The amendments were mainly aimed at two well-known Lithuanian politicians 's the head of the State Security Department Arvydas Pocius, whom Parliament on May 10 voted to dismiss from his position, and former Foreign Minister Antanas Valionis.
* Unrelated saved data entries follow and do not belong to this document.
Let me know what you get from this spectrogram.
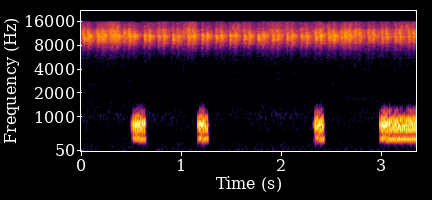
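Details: Meconema thalassinum, the oak bush-cricket, recorded at Starnberg, Germany on 18 July 2023 through a Pettersson D 100 ultrasound detector; three brief separate bursts spaced irregularly, then a sustained droning roll begins, quiet background.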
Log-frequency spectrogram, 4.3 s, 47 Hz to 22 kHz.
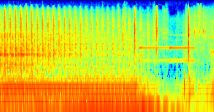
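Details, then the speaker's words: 2004 Toyota Celica GT with 185,000 miles, found extremely low on oil, idling after oil was added: steady deep knock about four per second from the bottom end, likely rod bearing damage from oil starvation. "we've got kind of a knocking noise now down in the bottom of the motor not sure how well you can hear it"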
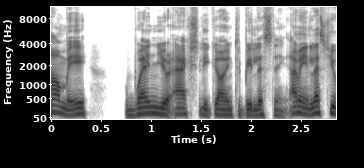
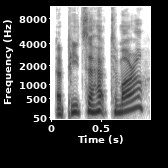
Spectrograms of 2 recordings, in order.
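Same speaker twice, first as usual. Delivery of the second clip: uptalk; 6 semitones higher than usual. Retold or imitated. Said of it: "and then I say".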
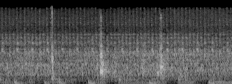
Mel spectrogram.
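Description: A 1.3-litre Opel Corsa ecoFlex engine runs steadily at idle with a low, even rhythmic throb and a few brief clicks, heard close and alone.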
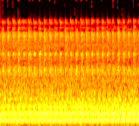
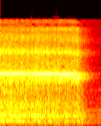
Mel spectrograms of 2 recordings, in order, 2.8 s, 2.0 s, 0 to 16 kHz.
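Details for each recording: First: Extreme-pressure bearing test rig, diesel fuel with Bitron treatment under 300–350 lb load (plain diesel failed near 50 lb): steady, even motor hum with no knocking, grinding or squeal. It gets quieter as the test goes on and does not seize. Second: Lubricant extreme-pressure bench test, electric-motor-driven race bearing in a fuel lubrication bath under about 50 lb load: harsh high-pitched screech and metal-on-metal grinding until surfaces overheat and weld together.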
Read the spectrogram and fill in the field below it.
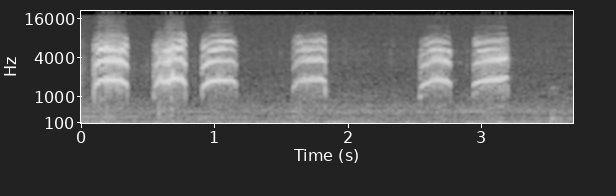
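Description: Six loud, harsh, high-pitched calls from a bird labelled bird 490, with a strong harmonic ring: three in quick succession, a lone call after a pause, then a final pair, over faint low background noise.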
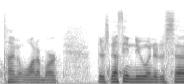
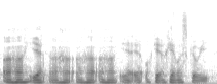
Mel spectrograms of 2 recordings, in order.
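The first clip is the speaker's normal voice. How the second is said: bored mumbling; 7 semitones lower, 11 dB quieter, much faster than usual. Retold or imitated. Listeners brushing off the sermon.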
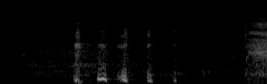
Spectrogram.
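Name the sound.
loud yawn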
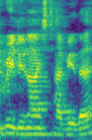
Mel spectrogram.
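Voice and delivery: usual speaking voice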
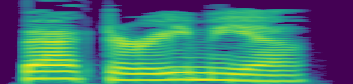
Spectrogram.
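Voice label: "bacteraemia", British English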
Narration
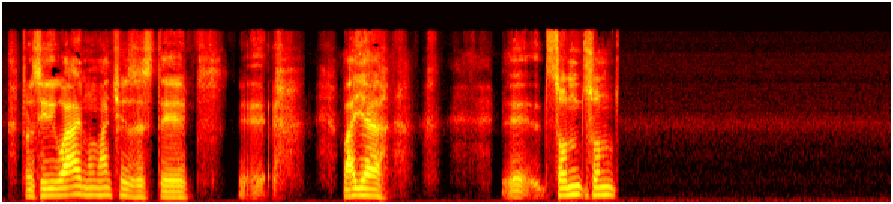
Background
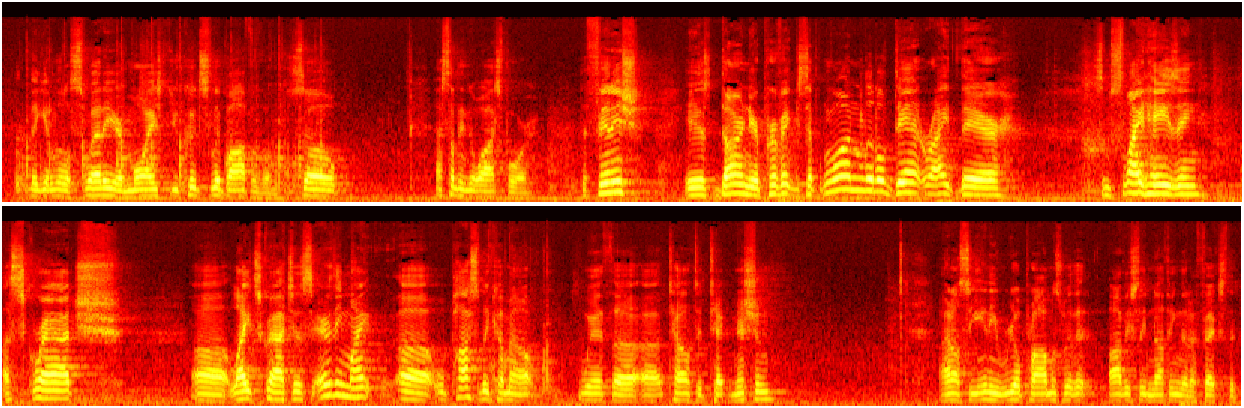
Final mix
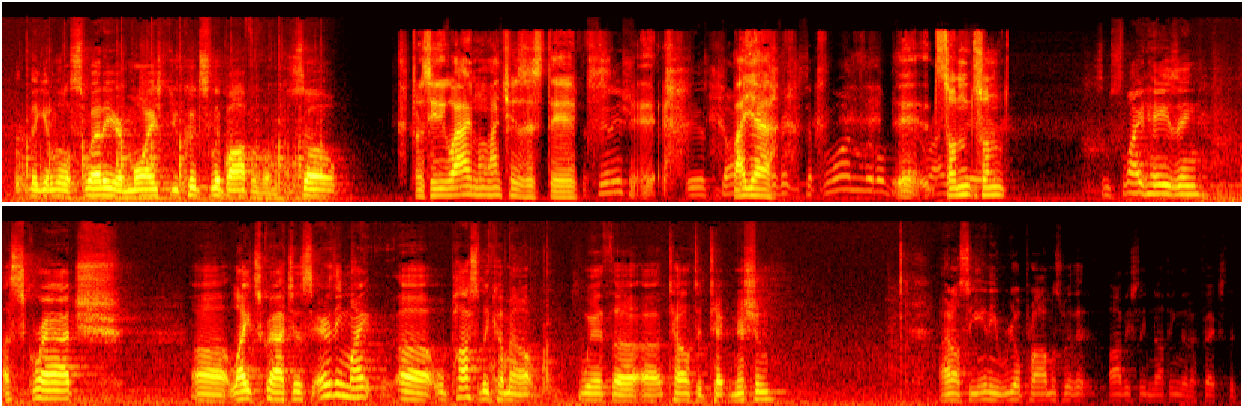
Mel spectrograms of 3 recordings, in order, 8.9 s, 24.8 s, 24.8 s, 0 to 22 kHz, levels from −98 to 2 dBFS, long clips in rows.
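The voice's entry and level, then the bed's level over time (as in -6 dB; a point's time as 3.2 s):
3.90 s, -3.5 dB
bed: 3.08 s -1 dB
3.68 s -25 dB
10.79 s -25 dB
12.11 s -5 dB
21.47 s -5 dB
23.93 s -32 dB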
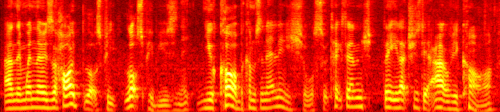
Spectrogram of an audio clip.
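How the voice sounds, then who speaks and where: A man's voice: on the high side, animated, racing. A young man chatting casually while playing a game, rambling, opinionated and laughing often. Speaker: gaming streamer.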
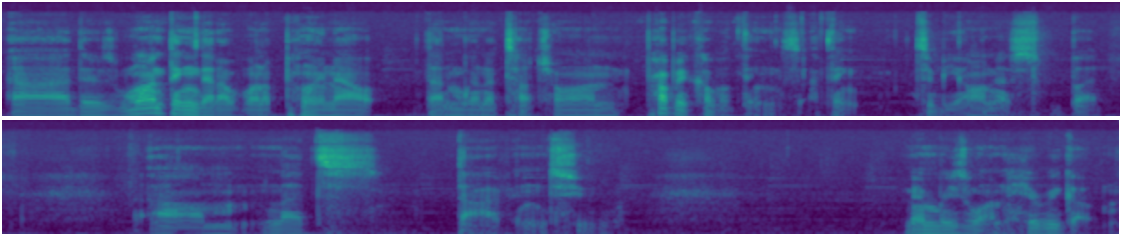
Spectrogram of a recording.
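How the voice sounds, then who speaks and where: A man with a very deep, low pitch talks at a moderate pace with ordinary pitch variation. There are long, frequent pauses, and music plays in the background. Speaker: streamer discussing and reading a novel. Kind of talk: casual live stream chat. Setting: live stream.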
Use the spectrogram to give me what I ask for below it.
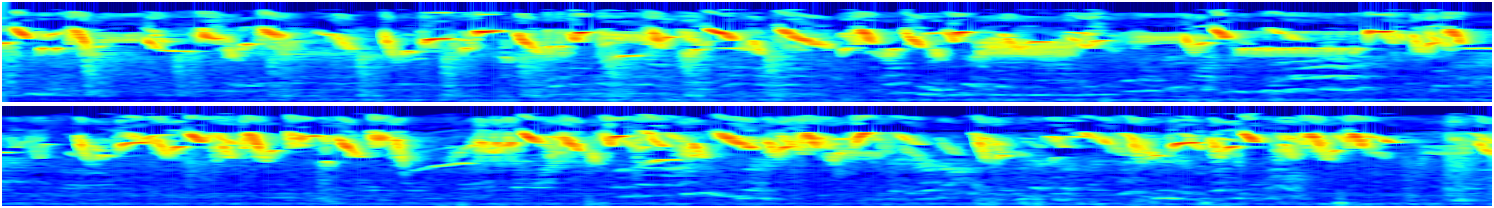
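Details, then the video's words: Pet canary singing a long, dense stream of rapid high chirps, buzzy trills and short rising and falling whistles, nearly continuous with brief dips, over a faint low hum. "chim yến siêu hay , yến hót hay"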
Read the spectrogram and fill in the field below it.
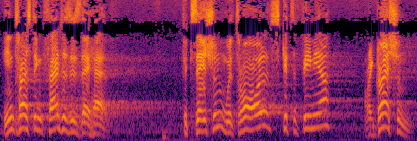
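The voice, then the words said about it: Put-on German accent. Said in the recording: “Augur has this German accent, which I believe fades in and out”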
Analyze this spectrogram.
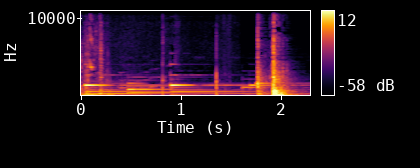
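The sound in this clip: A bedroom door pushed open, heard as a few dull thunks and knocks over a steady background of sustained musical tones.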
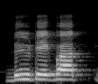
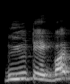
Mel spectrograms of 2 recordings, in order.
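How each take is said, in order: First: It is said flatly, lifeless like a ghost. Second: It is said in a lively, expressive way.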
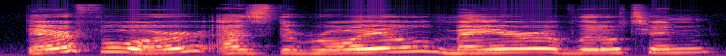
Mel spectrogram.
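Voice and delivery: loud official proclamation; booming official declaration; pompous mayor. A narrator's reading. Mayor makes official demand.

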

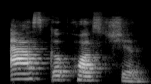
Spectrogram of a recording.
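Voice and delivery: very slow, every word spaced out; slow model phrase. Shown as a demonstration. Teacher modelling a phrase slowly for pupils to repeat. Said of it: "자, 따라해볼까요?".

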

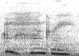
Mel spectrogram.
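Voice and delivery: slow, soft whispered confession; hushed, drawn-out mock admission; acted whisper. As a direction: whisper it slowly, as if sheepish. Sheepishly telling husband right after eating.

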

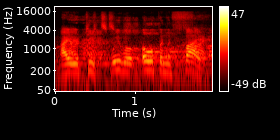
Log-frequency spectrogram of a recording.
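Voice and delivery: repeated loudspeaker warning. A narrator's reading. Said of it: "the officer declares".

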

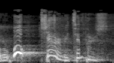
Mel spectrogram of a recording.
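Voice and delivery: ordinary delivery

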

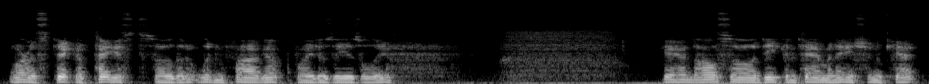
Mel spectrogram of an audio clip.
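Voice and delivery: muffled behind rubber mask; through a gas mask. Real, not acted. Seen 1: Speaker wears full rubber gas mask over face throughout labelled words.

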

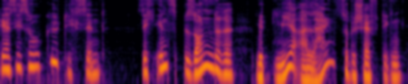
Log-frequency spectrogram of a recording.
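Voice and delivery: hoch gesprochene Mylady, misstrauisch. A narrator's reading. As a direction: als misstrauische Lady, deutlich höher. Voiced Milady. (Mylady fragt den Offizier misstrauisch, hohe Stimme)

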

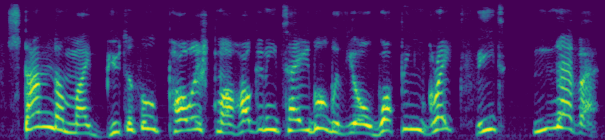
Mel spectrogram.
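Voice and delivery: high, loud indignant tirade; shrill, affronted wife; outraged cry. Acted. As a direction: scold in a scandalised high voice. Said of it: "cried the woman".

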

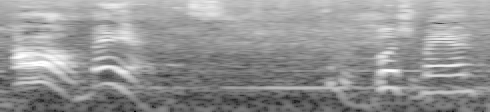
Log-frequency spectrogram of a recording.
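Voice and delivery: normal talking voice

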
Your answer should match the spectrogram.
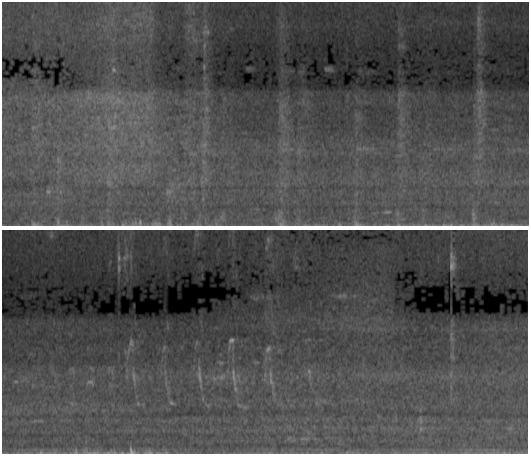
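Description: Passenger train running, heard from the open doorway of a coach: a steady low rumble of the wheels on the rails with scattered sharp clacks and knocks. A faint steady hum joins in about halfway through.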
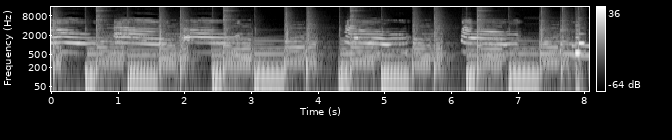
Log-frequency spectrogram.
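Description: Cat meow sound effects, about five falling meows, over a boogie-woogie music track with a steady beat.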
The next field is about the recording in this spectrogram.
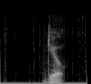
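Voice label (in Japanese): "ryo", Japanese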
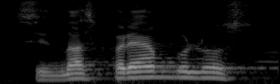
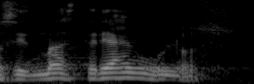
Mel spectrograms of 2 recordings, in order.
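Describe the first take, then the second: First: "preámbulos" said clearly as the right word; the proper phrase "Sin más preámbulos"; correct word. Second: "triángulos" said in place of "preámbulos", lightly imitating the pastor; mock-pompous "triángulos"; the pastor's wrong word. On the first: Shown as a demonstration. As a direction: set "preámbulos" against the wrong "triángulos". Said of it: "se dice preámbulo". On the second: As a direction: quote the slip "sin más triángulos" as he said it. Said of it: "pero él dijo".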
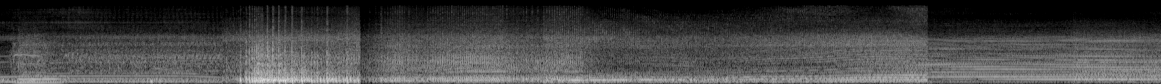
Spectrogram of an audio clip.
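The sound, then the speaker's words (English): A radio-controlled model airplane's small engine and propeller buzz with a high whining drone, pitch rising and falling as it revs and passes, with a brief louder burst partway through, at the Air Supremacy Over Goshen radio-controlled airplane show at the Goshen Airport in mid-July. “Today, our story is about the Air Supremacy Over Goshen radio-controlled airplane show at the Goshen Airport held in the middle of July.”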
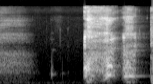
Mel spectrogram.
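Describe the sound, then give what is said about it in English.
A burst of harsh coughing: three rough hacks in quick succession after a brief pause, the first longest and loudest, with no talking. “I'm coughing, lots of throat chakra, speaking my truth over here.”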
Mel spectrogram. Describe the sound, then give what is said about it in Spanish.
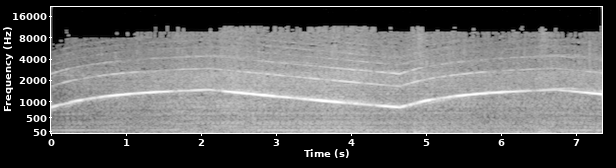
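An emergency vehicle siren wails steadily, its pitch slowly rising and falling in long sweeps, loud, with a low engine rumble underneath and no voices. “tenemos la policía local y luego dos clínicas bastante cerca”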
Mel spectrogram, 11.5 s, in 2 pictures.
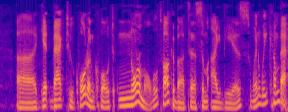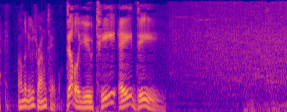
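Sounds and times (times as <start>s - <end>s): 
speech: 0.4s - 9.1s
applause: 9.6s - 11.4s.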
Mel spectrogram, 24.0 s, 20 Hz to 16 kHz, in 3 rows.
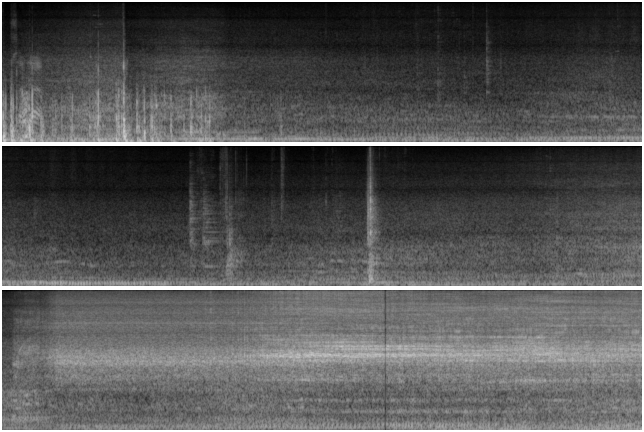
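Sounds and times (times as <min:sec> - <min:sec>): angle grinder cutting steel: 0:15.9 - 0:24.0.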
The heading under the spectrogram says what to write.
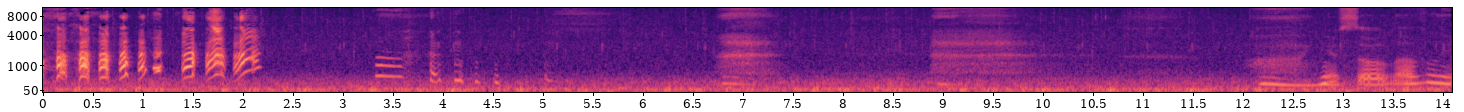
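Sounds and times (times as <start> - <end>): low rumble: 0.0 - 14.0
steady rain: 0.0 - 14.0
breathy exhalations: 6.8 - 7.6.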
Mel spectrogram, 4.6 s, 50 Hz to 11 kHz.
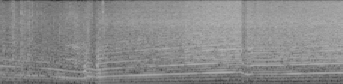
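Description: A Suzuki motorcycle engine in The Crew 2 racing game revs hard and climbs through its gears, its pitch rising steadily and dropping sharply at two shifts before it winds up again, loud and close.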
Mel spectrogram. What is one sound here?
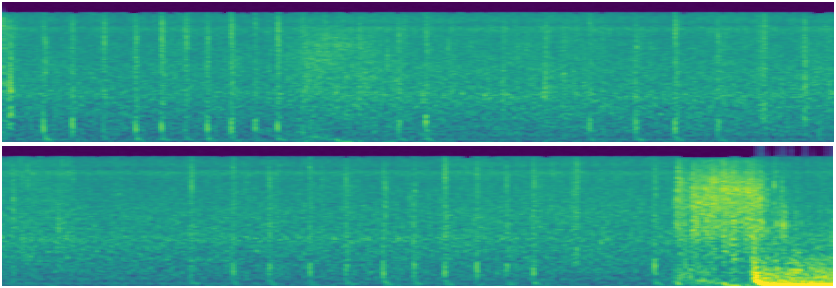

Lithuanian media reported two years ago that the men's names were on the list of KGB reserve officers, but both claimed they did nothing wrong.
Pocius and Valionis were not subject to restrictions under Lithuania's law on lustration, in force since 1999. It provides for a 10-year ban from holding public office and working in some private companies, but the restrictions apply only to regular KGB officers, not reservists.
A special parliamentary commission investigated Pocius' and Valionis' links to the KGB and concluded that the fact that they had been KGB reserve officers did not pose a threat to national security.
However, the right-wing Conservative Party and its supporters in Parliament were not satisfied with those conclusions and initiated the amendments to the Lustration Law. The law had to be amended in any case as four former KGB officers won appeals against Lithuania in the European Court of Human Rights in Strasbourg, which ruled that banning KGB officers from employment in private sector companies violates human rights.
The debate on the amendments was heated and lasted for more than one year, but in mid-April lawmakers finally agreed on a new Lustration Law. But it did not come into force as President Valdas Adamkus decided to veto it, arguing that the restrictions against KGB reservist violate human rights, are too late and do not meet the aim of the lustration process.
Andrius Kubilius, chairman of the Conservative Party and one of the supporters of the restrictions on KGB reserve officers, believes that the May 10 parliamentary vote does not spell the end of the debate.
"We are going to propose new amendments. The president said they were not adequate to the goals of the law, so we shall consider what would be adequate, what the restrictions should be. For example, we may ask ourselves the whether a KGB reserve officer can be elected president," Kubilius told The Baltic Times.
"The issue is not closed as we also must obey the decisions of the European Court of Human Rights. So we will start discussions again and I hope that some compromise can be found, including a compromise with the president's office," Kubilius added.